Every year I “attend” the Academy Awards in my living room, paying more attention to how Hollywood is feeling than the host. This year, the impression was that Hollywood was quite upbeat about the movies, and especially the future of movies. The two awards that usually interest me the most are for screenplays, adapted and original. Quentin Tarantino winning for his screenplay for Django Unchained was less of a surprise than Chris Terrio’s win for his screenplay adaptation for Argo.
Writing a screenplay adaptation presents a writer with different challenges than writing an original screenplay in which the writer dreams up the story, characters, conflicts and ending. Working from source material requires respect for that material and its author, but also a sharp eye for story deconstruction. Sometimes more than one source is needed to fill in the story. Sometimes a great deal of deep research is needed, especially for historical screenplays like Lincoln. But no matter what the screenwriter needs to do, he knows the finished script will probably displease the original author.
Unfortunately for that author, the screenwriter need not please him, but he must please the producer(s) and director. These people are looking for a visual and entertaining story, with sympathetic characters (not necessarily multifaceted), and a bang-up ending of some kind. This, of course, simplifies the situation. Producers have their interests and tastes in stories, and directors as well. They may spot a script that delights them, but they believe it “needs work.” The film industry enjoys a certain notoriety for taking a script and having multiple writers work on it, sometimes completely ruining it so they must return to the original writer and have him fix it. When I was studying screenwriting, I also heard stories of producers hiring writers for different aspects of the script, e.g. one writer for dialogue, a different writer for action scenes, yet a different writer for romantic scenes, etc.
One of the complaints I’ve heard from movie-goers about Argo is that parts of it never happened. These people want their movies that are true stories to be factual, true to what really happened. In other words, a documentary. Unfortunately, six people waiting in rooms at the Canadian Embassy in Teheran is not terribly dramatic or entertaining. All the action for these characters occurs internally, i.e. their thoughts and feelings. Internal action cannot be seen, no matter how good the actors are. So the challenge here is to be true to what happened but also entertain your audience.

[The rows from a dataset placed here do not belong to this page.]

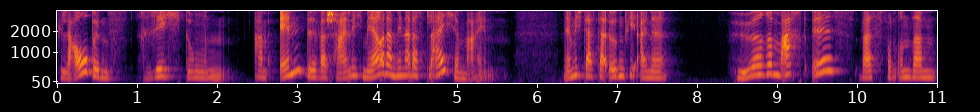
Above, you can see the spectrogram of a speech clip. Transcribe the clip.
Glaubensrichtungen am Ende wahrscheinlich mehr oder minder das Gleiche meinen. Nämlich, dass da irgendwie eine höhere Macht ist, was von unserem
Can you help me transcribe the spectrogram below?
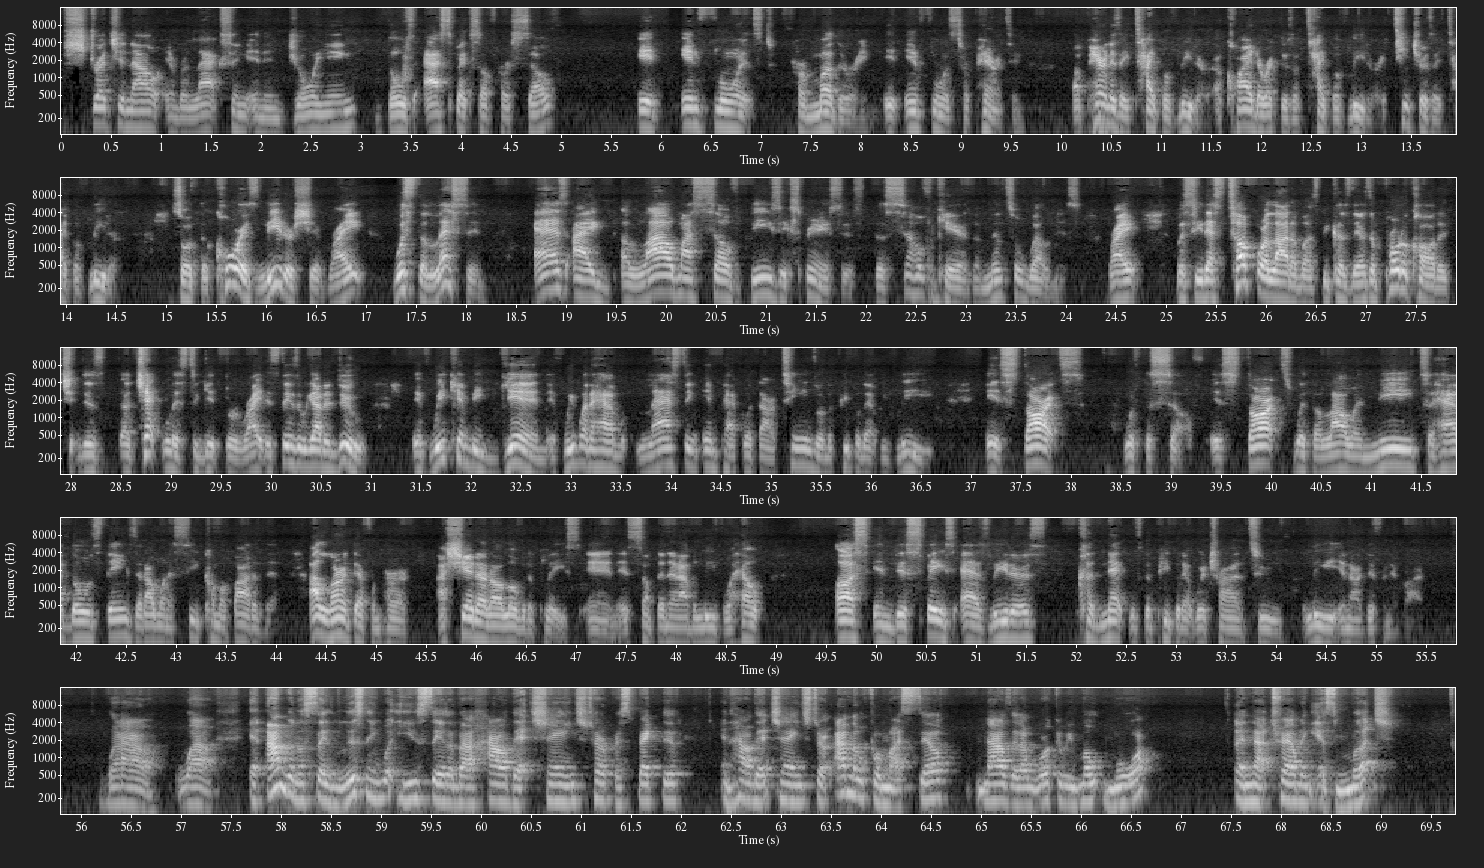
stretching out and relaxing and enjoying those aspects of herself, it influenced her mothering, it influenced her parenting. A parent is a type of leader, a choir director is a type of leader, a teacher is a type of leader. So if the core is leadership, right? What's the lesson? as I allow myself these experiences, the self care, the mental wellness, right? But see, that's tough for a lot of us because there's a protocol, to ch- there's a checklist to get through, right? There's things that we got to do. If we can begin, if we want to have lasting impact with our teams or the people that we lead, it starts with the self. It starts with allowing me to have those things that I want to see come up out of them. I learned that from her I share that all over the place. And it's something that I believe will help us in this space as leaders connect with the people that we're trying to lead in our different environments. Wow. Wow. And I'm going to say, listening what you said about how that changed her perspective and how that changed her. I know for myself, now that I'm working remote more and not traveling as much,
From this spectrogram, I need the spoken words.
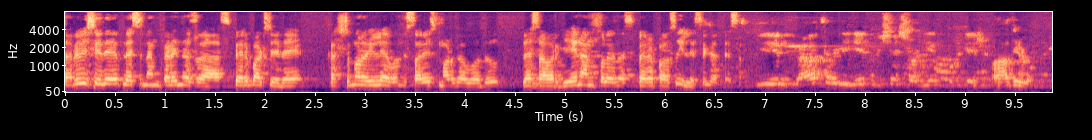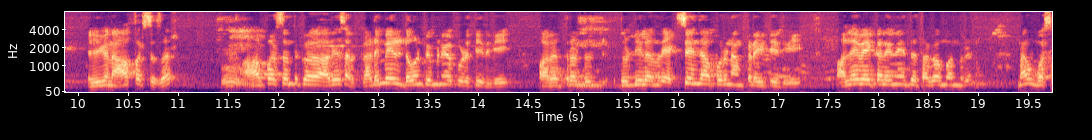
ಸರ್ವಿಸ್ ಇದೆ ಪ್ಲಸ್ ನಮ್ಮ ಕಡೆಯಿಂದ ಸ್ಪೇರ್ ಪಾರ್ಟ್ಸ್ ಇದೆ. ಕಸ್ಟಮರ್ ಇಲ್ಲೇ ಬಂದು ಸರ್ವಿಸ್ ಮಾಡ್ಕೋಬಹುದು ಪ್ಲಸ್ ಅವ್ರಿಗೆ ಏನು ಅನುಕೂಲ ಇದೆ ಸ್ಪೇರ್ ಪಾರ್ಟ್ಸ್ ಇಲ್ಲೇ ಸಿಗುತ್ತೆ ಸರ್. ಈಗ ಆಫರ್ಸ್ ಸರ್. ಆಫರ್ಸ್ ಅಂತ ಕ- ಅದೇ ಸರ್ ಕಡಿಮೆ ಡೌನ್ ಪೇಮೆಂಟ್ ಕೊಡ್ತಿದ್ವಿ. ಅವ್ರ ಹತ್ರ ದುಡ್ಡು ದುಡ್ಡಿಲ್ಲ ಅಂದ್ರೆ ಎಕ್ಸ್ಚೇಂಜ್ ಆಫರ್ ನಮ್ಮ ಕಡೆ ಇಟ್ಟಿದ್ವಿ. ಹಳೆ ವೆಹಿಕಲ್ ಏನಂತ ತಗೊಂಡ್ಬಂದ್ರೆ ನಾವು ಹೊಸ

This movie drew most of its material from the book Tony Mendez wrote about how he extracted the six American Embassy workers from Teheran. As wild as it sounds now, I believe that the entire cover legend he created about the science fiction movie was true. His cohorts in Hollywood did help him in the way presented in the movie. However, Mendez was operating totally on his own once he arrived in Iran. That, to me, raised the possibilities for heightened suspense. Now, I understand that the extraction went far more smoothly and without interference than is depicted in the movie. Once again, how to take something that wasn’t dramatic and make it so.
Argo is based on actual events. This “disclaimer” allows Hollywood to add or subtract from the story/action in order to create suspense and entertain. I don’t know about you, but I was on the edge of my seat once Mendez arrived in Iran. Anything could go wrong (suspense). When would it? I understand that the location scouting expedition with the six “house guests” didn’t occur — at all. It struck me as a stupid thing to do as I was watching it, but that sequence had been set up well, creating a situation in which Mendez must scout locations with his crew in order to establish their identities and get the Iranians to believe Mendez. It was an opportunity to ratchet up the suspense and Ben Affleck did so with directorial expertise.

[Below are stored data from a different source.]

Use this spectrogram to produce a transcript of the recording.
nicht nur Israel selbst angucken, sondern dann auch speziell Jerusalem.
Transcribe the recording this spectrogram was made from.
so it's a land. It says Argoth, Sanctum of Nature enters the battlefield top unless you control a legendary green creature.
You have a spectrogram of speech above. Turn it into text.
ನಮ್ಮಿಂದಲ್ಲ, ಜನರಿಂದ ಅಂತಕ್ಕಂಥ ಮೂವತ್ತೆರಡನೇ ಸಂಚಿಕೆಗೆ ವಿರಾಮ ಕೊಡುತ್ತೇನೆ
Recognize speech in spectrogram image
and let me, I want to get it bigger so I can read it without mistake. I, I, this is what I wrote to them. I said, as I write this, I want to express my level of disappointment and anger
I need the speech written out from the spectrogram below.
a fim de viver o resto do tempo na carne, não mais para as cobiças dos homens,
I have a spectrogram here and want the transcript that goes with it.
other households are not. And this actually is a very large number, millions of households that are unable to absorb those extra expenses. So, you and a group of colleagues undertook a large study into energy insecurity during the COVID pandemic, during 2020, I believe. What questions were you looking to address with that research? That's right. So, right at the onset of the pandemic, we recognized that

The ending of this story is an historical fact: the six Americans escaped Iran successfully with the help of the Canadians and the CIA. But how did they get from the Canadian Embassy in Teheran to the U.S.? The reality went without a hitch as Mendez extracted the Americans. In Argo, this is where the filmmakers really needed to ratchet up the suspense until it looks like they’re not going to get out…but then they do. I liked the side plot with Mendez and his boss deciding to pull the plug on the extraction the night before, but Mendez deciding to go ahead anyway. That set up for all their “support” to disappear — air line reservations, etc. But his Hollywood cohorts didn’t get the memo, and Mendez’s boss decides to support him anyway. So all that essential support infrastructure went from being completely down to going back up at the last minute. Suspense. I was on the edge of my seat.
The loudest complaint comes about the wild action on the airport runway, with Iranian security in vehicles chasing the plane Mendez and the Americans are in. They won’t be safe until they leave Iran and Iranian air space. There was a comical, Keystone Kops-kind of edge to this sequence that I enjoyed as a nose-thumbing to the Iranians. Otherwise, it was just a suspenseful sequence, the beginning of the climax resolution. I’m certain that it was added for the suspense and entertainment value.
To adapt source material into a screenplay takes intelligence, patience, a sharp, objective eye, nerves of steel, a thick skin, and courage. Writing screenplays anyway is not for the faint of heart (or stomach). It’s hard work, whether you’re talking about dealing with producers and director or the actual writing. Complain away about adaptations, but I’d guess Hollywood’s approach to creating movie entertainment won’t change any time soon….